• The input:
--- START ---

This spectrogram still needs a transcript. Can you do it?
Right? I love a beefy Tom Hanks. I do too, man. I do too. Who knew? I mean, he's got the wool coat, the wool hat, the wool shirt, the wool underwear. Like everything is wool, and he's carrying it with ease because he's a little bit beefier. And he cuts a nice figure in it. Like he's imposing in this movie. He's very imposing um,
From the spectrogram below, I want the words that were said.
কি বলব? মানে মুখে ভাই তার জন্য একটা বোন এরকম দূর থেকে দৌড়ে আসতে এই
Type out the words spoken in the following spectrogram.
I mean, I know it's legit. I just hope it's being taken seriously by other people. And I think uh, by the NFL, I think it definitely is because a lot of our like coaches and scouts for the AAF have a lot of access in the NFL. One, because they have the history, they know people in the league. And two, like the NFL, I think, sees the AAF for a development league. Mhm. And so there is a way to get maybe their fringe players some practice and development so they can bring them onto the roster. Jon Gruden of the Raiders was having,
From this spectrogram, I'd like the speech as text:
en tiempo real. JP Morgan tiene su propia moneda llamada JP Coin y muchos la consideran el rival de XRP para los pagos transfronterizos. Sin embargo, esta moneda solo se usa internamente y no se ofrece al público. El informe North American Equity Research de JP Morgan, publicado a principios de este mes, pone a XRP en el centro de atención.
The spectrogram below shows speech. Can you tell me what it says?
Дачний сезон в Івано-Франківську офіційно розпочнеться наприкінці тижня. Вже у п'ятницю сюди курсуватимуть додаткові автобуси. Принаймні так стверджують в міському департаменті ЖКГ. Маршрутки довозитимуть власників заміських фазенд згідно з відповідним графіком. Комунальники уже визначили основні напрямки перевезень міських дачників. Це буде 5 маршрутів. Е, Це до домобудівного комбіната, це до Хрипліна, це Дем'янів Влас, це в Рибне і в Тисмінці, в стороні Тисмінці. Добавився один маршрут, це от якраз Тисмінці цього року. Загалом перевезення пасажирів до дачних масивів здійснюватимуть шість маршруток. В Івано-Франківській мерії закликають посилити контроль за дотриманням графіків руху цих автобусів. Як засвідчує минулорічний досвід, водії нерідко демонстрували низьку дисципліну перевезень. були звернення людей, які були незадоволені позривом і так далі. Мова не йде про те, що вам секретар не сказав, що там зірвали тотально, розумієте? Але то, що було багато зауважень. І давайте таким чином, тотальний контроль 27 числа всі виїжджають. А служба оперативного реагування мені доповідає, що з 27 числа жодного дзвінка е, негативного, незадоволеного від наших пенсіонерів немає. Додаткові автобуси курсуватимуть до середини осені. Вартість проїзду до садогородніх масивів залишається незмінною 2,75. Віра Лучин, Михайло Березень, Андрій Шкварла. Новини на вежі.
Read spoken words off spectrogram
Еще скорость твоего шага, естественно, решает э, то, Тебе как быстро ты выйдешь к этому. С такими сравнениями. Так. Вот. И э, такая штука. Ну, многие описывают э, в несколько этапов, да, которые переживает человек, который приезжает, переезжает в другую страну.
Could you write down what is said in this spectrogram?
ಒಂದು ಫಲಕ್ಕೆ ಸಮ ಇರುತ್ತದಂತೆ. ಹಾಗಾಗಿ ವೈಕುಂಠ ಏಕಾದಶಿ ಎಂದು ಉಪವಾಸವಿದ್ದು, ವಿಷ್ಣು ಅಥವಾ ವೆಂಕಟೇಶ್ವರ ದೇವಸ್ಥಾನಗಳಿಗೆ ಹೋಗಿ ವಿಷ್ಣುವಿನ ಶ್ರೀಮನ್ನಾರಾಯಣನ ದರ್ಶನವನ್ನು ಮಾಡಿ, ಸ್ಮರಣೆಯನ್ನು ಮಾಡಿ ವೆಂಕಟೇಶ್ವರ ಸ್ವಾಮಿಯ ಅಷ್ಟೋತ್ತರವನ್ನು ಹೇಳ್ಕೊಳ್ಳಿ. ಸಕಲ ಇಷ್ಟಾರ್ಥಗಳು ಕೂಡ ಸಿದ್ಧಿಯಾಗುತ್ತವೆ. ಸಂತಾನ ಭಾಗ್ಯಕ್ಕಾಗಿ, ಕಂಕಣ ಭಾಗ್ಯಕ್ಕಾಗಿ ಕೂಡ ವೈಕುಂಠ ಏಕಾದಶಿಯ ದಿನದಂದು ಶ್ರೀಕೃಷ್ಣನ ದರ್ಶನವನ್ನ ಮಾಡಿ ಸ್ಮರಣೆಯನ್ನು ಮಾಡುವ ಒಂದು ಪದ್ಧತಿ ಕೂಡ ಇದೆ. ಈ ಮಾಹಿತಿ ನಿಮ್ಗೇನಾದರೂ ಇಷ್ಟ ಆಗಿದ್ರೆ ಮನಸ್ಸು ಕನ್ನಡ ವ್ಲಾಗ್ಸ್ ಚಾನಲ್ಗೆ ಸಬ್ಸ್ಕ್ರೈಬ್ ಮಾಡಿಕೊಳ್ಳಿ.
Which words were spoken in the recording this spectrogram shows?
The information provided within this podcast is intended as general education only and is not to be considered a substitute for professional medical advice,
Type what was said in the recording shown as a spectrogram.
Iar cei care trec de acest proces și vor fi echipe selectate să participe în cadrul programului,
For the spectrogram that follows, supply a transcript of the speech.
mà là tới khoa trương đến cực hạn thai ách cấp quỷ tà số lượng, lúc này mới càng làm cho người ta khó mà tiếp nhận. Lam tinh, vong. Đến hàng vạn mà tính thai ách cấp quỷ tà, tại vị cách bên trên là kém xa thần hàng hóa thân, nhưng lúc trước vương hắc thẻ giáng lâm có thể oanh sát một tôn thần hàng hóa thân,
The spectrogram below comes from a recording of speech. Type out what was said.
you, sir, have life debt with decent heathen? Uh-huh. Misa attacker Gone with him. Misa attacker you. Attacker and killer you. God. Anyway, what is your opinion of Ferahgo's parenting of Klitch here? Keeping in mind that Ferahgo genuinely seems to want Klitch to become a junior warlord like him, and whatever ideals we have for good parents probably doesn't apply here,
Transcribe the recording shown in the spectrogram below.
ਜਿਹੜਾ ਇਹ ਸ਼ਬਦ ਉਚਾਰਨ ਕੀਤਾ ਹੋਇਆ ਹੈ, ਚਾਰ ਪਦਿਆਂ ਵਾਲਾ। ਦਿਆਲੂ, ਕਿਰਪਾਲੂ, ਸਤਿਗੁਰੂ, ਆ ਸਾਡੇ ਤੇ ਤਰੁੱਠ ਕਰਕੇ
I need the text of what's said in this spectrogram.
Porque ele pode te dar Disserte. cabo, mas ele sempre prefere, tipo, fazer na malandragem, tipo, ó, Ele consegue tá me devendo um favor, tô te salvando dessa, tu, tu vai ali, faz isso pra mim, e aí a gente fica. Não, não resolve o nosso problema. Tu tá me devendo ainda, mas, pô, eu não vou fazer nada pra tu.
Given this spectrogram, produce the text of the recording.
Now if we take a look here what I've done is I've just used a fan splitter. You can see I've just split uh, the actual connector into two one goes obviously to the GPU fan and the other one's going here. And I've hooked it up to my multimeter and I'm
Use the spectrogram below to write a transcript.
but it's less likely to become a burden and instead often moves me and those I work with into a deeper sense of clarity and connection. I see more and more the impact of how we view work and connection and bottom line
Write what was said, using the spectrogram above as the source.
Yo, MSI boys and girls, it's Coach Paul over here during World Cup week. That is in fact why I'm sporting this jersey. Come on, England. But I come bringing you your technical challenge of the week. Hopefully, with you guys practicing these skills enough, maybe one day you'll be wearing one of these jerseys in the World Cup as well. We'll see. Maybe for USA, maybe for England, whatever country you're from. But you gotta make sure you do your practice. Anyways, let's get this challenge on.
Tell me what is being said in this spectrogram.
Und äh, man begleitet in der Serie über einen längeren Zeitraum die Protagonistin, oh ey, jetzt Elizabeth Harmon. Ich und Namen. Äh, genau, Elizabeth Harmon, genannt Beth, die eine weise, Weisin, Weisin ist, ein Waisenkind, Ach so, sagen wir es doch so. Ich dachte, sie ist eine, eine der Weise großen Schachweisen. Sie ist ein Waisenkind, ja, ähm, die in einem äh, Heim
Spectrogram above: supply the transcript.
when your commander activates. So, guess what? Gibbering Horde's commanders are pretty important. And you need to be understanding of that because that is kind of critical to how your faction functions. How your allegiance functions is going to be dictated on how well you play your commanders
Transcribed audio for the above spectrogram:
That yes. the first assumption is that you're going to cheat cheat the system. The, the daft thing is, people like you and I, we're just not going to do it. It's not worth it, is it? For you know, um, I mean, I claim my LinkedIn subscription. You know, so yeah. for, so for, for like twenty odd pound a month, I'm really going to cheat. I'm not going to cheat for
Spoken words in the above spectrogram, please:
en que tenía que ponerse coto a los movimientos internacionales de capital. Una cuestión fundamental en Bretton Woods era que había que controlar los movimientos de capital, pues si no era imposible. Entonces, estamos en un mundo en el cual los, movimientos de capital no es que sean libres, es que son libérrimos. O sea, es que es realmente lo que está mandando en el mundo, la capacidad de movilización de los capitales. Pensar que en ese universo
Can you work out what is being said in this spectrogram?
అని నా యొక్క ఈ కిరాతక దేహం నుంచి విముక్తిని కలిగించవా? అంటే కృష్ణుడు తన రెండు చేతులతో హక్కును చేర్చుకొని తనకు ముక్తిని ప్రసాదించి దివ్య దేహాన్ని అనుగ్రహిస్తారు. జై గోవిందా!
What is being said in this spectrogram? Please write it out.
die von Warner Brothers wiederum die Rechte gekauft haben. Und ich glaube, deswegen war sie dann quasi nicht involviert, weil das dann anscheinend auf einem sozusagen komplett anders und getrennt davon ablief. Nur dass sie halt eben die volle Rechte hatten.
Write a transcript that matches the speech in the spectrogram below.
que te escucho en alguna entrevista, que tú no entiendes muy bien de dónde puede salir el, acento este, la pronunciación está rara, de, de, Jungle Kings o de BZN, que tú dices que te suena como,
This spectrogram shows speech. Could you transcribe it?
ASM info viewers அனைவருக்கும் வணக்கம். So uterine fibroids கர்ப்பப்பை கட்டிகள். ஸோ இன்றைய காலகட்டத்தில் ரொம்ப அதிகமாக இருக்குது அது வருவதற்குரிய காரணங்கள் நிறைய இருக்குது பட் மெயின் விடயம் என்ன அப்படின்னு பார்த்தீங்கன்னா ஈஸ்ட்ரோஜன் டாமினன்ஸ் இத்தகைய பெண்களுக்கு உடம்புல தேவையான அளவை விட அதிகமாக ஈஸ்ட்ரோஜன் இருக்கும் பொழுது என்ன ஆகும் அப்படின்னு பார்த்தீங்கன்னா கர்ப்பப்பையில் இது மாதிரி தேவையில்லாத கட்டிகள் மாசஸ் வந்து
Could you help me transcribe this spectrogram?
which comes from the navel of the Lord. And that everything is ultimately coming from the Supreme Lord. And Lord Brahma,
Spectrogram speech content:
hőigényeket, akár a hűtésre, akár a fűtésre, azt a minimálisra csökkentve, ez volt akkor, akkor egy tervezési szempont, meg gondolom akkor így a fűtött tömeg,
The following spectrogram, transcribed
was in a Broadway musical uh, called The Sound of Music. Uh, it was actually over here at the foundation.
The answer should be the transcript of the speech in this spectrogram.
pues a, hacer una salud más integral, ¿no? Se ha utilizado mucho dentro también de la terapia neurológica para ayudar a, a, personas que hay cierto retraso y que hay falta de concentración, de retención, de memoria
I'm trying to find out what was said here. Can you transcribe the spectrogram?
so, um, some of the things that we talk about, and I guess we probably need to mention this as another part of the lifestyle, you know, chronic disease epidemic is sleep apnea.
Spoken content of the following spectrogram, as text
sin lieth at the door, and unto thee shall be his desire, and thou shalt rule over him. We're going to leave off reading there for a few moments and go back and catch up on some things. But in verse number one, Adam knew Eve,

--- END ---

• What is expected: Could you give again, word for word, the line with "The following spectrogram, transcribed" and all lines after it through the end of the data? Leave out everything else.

• The completed task:
The following spectrogram, transcribed
was in a Broadway musical uh, called The Sound of Music. Uh, it was actually over here at the foundation.
The answer should be the transcript of the speech in this spectrogram.
pues a, hacer una salud más integral, ¿no? Se ha utilizado mucho dentro también de la terapia neurológica para ayudar a, a, personas que hay cierto retraso y que hay falta de concentración, de retención, de memoria
I'm trying to find out what was said here. Can you transcribe the spectrogram?
so, um, some of the things that we talk about, and I guess we probably need to mention this as another part of the lifestyle, you know, chronic disease epidemic is sleep apnea.
Spoken content of the following spectrogram, as text
sin lieth at the door, and unto thee shall be his desire, and thou shalt rule over him. We're going to leave off reading there for a few moments and go back and catch up on some things. But in verse number one, Adam knew Eve,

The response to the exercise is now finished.